Johannesburg - SA
Revenue Service's online tax submission system, Sars e-filing,
has made tax submissions simpler, but business owners need
to take care when submitting returns online.
"The implications of submitting the more multifaceted tax items incorrectly
can be detrimental to taxpayers, with inflated amounts inaccurately
being paid to Sars," consultancy Grant Thornton said in
a statement on Wednesday.
While the 2010 tax filing season officially opened on July 1, the
deadline for electronic submissions on e-filing is November 26, 2010
as opposed to the postal submissions deadline which is September
The deadline for people or trusts which are classified as provisional
tax payers has been extended to January 31, 2011.
"Company tax returns differ significantly, however, from those applicable
to individuals with the submission deadline only 12 months
after the company's financial year end," tax partner Neville Sweidan
Details relating to foreign income, capital gains or losses, local
farming, non-taxable considerations or local business, trade and
professional income could become complicated issues to submit correctly
"In terms of income earned outside of South Africa's borders, often
a withholding tax has been deducted by the foreign institution."
Strict on deadlines
Sweidan said that in certain circumstances, the withholding tax was
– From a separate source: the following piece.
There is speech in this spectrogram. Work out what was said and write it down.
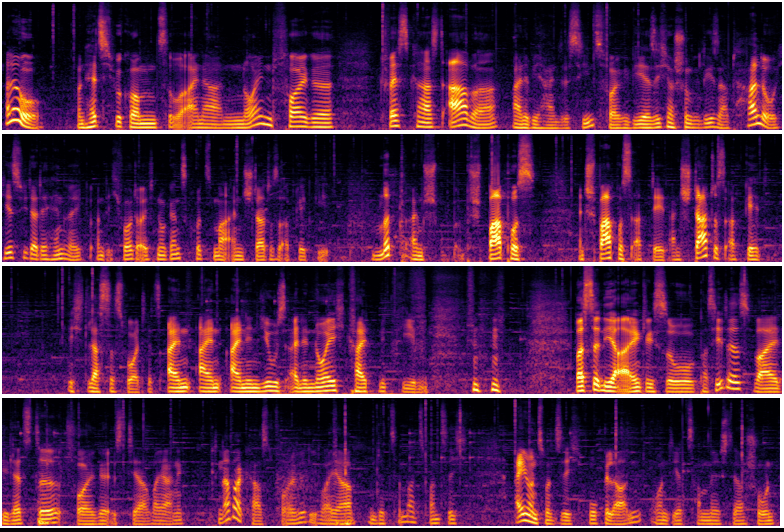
Hallo und herzlich willkommen zu einer neuen Folge Questcast, aber eine Behind-the-Scenes-Folge, wie ihr sicher schon gelesen habt. Hallo, hier ist wieder der Henrik und ich wollte euch nur ganz kurz mal ein Status-Update geben. Ein Sparpus, ein Sparpus-Update, ein Status-Update. Ich lasse das Wort jetzt. Ein, ein, eine News, eine Neuigkeit mitgeben. Was denn hier eigentlich so passiert ist, weil die letzte Folge ist ja, war ja eine Knabbercast-Folge, die war ja im Dezember 20 2021 hochgeladen und jetzt haben wir es ja schon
deductible from South Africa taxes payable - which could result
in a significant saving for the taxpayer.
Capital gains and losses were also a complex section of the tax legislation
and it was important to have all the necessary information
at hand in order to claim the appropriate base cost or exclusions.
Another tax complication could arise when individual taxpayers experienced
a sudden increase or decrease in net assets, which was reflected
in statements of assets and liabilities arising from non-taxable
receipts or losses.
"It is very important to explain the reasons for the increase or loss
to Sars appropriately," Sweidan said.
"Failure to do so can result in exasperating queries and delays in
receiving correct assessments."
He said Sars was very strict on deadlines as well as whether an individual's
personal particulars on record were accurate.
"Penalties for inaccurate personal details or late submissions can
range from R250 to R16 000 a month, depending on the category of
the taxpayer which is determined by the individual's taxable income."
Sweidan said using e-filing to submit company and personal tax returns
on time and accurately was certainly a whole lot more efficient,
but it might require some careful preparation and research
beforehand, to confirm all data is correct, and so limiting the need for amendments later on.